For five years, Arab leaders used the threat of Isis to tighten the security state and crack down on dissent. It’s probably no coincidence that as the war has wrapped up, demands for democracy across the region have re-emerged in Iraq, Lebanon, Algeria and Sudan.
Policymakers have mostly failed to account for the new realities, much less attempt to grapple with them. Mostly, across western capitals, they are closing their eyes, covering their ears and huddling around Middle East tyrants like Egypt’s Abdel-Fattah el-Sisi and Saudi Crown Prince Mohammed bin Salman in hopes of continuing business as usual.
Writers and scholars have done a better job. The Atlantic magazine’s Mike Giglio, a friend and former colleague, details the rise, fall and consequences of the Isis war in his recent book, Shatter the Nations.
Early on, he describes how Isis came up with innovations that included car-bomb factories and drones as tools of guerilla warfare in ways that have been emulated across the region.
“The same drones sold at Target or on Amazon were being used by Isis to conduct surveillance and coordinate mortars and car bombs,” he writes in his gripping and detailed account. “I learned later that the coalition was trying desperately to stop the drones, to jam their communications, but Isis had technicians too, and they kept changing the frequencies the drones were flying on, staying a step ahead.”
The conflict has left myriad security worries that have yet to be addressed, from the physical devastation and lack of goverbioreportsce in wide spaces of Iraq and Syria, to foreign fighters held by various forces in both countries.
Another friend and colleague, the Spanish journalist Pilar Cebrian, is wrapping up a lengthy project, funded by the Spanish banking group Banco Bilbao Vizcaya Argentaria, on European Isis fighters left in Syria and Iraq. She is writing a book chronicling the odysseys of the mostly young European men and women who left to join Abu Bakr al-Baghdadi’s ill-fated caliphate and are now languishing in detention.
Despite pressure by the US administration of Donald Trump, European governments are refusing to take responsibility for the detainees, which Cebrian describes as a purely political decision by short-sighted leaders.
“It’s because they are afraid of the far right to take benefit of any repatriation,” she says, adding that many of those who joined were young, impulsive, and not even particularly extremist, which could change if they remain in harsh detention centres in Iraq and Syria.
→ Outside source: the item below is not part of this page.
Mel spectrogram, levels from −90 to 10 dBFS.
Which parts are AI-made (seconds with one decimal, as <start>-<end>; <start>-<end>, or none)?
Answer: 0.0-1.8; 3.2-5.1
“The risk is that all these people will eventually radicalise. They are in jail in touch with high-ranking Isis members. A French Isis fighter is with German, Spanish and Tunisian fighters. There is an international terrorist [network] developing in Iraq and Syria. A future caliphate is being designed in Syrian camps and Iraqi jails.”
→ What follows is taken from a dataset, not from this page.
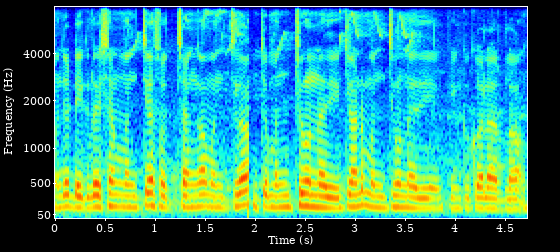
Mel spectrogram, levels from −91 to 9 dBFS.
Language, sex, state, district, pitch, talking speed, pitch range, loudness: Telugu, male, Telangana, Nalgonda, 160 Hz, 150 wpm, 150-170 Hz, -15 LUFS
Despite Europe’s refusal to take back, try and jail its fighters, and even threaten to strip them of citizenship, they can easily find their way home. Towards the end of Giglio’s book, he describes his meetings with smugglers who found themselves taking huge sums to transport Isis fighters to Turkey and then onto Europe. Senior Isis members were rich after years of running extortion, oil and antiquities rackets. “It’s easy for Isis people to escape,” one smuggler told Giglio.
The west, led by the US, has a habit of starting wars only to quickly walk away. It did so in Vietnam, prompting the destabilisation of Cambodia and the entirety of Indochina. It did it again Afghanistan, leaving a years-long civil war that led to the rise of the Taliban and al-Qaeda. It did so in Libya, moving on after helping to topple the dictatorship of Muammar Gaddafi even as the country is gripped by a war over its capital right now.
And it is in danger of moving on from the Isis war now that the territorial caliphate has been defeated.